TASK GOAL
The expected output is the full data, repeated exactly, without pictures.

(EXERCISE MATERIALS)

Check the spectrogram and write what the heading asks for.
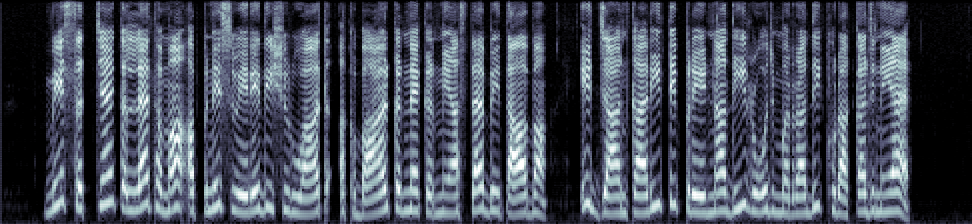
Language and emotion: Dogri, happy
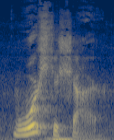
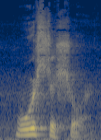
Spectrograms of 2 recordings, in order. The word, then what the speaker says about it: Worcestershire: Worcestershire. Some people call it, because you have Worcester, Massachusetts, and they don't pronounce the R, you know.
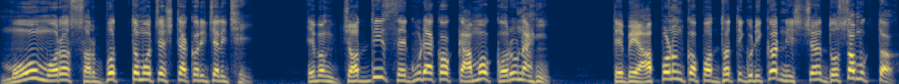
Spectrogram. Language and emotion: Odia, angry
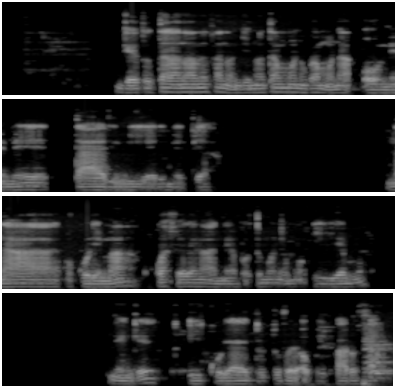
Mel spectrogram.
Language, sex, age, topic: Oshiwambo, male, 18-24, agriculture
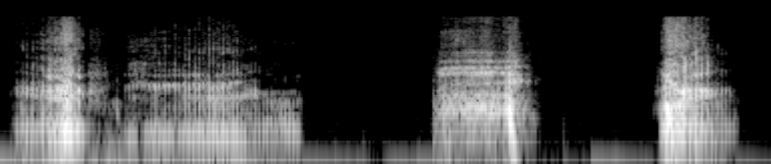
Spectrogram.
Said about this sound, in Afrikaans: waar die die luiperd baie kleiner is maar hy het ook 'n redelike 'n groot stem hy blaf meer om dit so te stel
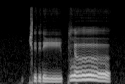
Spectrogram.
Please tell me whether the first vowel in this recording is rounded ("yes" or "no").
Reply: no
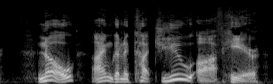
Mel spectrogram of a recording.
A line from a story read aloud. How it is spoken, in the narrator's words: Regan bellowed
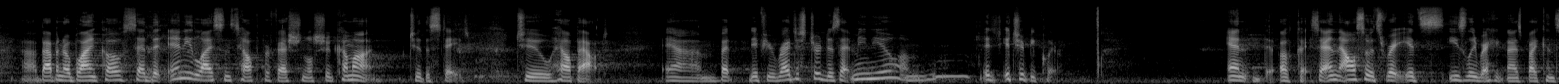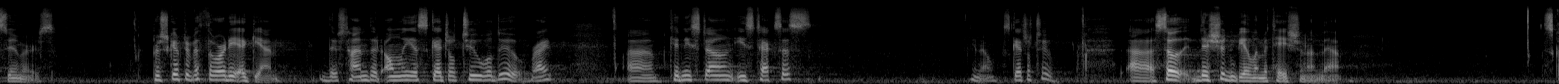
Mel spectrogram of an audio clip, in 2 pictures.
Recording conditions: live audience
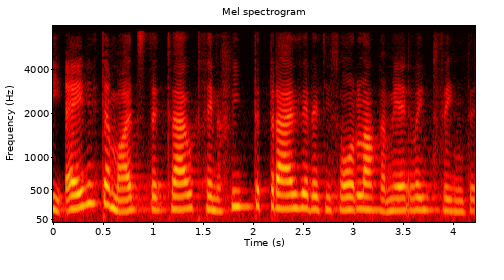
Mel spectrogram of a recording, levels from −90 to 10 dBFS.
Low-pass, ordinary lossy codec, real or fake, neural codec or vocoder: 7.2 kHz; none; fake; codec, 16 kHz, 0.5 kbps, FunCodec, trained on Chinese and English, 25 frames a second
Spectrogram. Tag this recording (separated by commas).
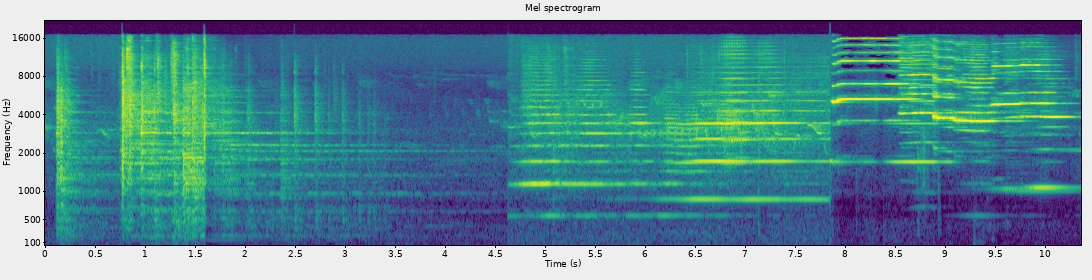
Screech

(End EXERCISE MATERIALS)

OUTPUT
Check the spectrogram and write what the heading asks for.
Language and emotion: Dogri, happy
Spectrograms of 2 recordings, in order. The word, then what the speaker says about it: Worcestershire: Worcestershire. Some people call it, because you have Worcester, Massachusetts, and they don't pronounce the R, you know.
Spectrogram. Language and emotion: Odia, angry
Mel spectrogram.
Language, sex, age, topic: Oshiwambo, male, 18-24, agriculture
Spectrogram.
Said about this sound, in Afrikaans: waar die die luiperd baie kleiner is maar hy het ook 'n redelike 'n groot stem hy blaf meer om dit so te stel
Spectrogram.
Please tell me whether the first vowel in this recording is rounded ("yes" or "no").
Reply: no
Mel spectrogram of a recording.
A line from a story read aloud. How it is spoken, in the narrator's words: Regan bellowed
Mel spectrogram of an audio clip, in 2 pictures.
Recording conditions: live audience
Mel spectrogram of a recording, levels from −90 to 10 dBFS.
Low-pass, ordinary lossy codec, real or fake, neural codec or vocoder: 7.2 kHz; none; fake; codec, 16 kHz, 0.5 kbps, FunCodec, trained on Chinese and English, 25 frames a second
Spectrogram. Tag this recording (separated by commas).
Screech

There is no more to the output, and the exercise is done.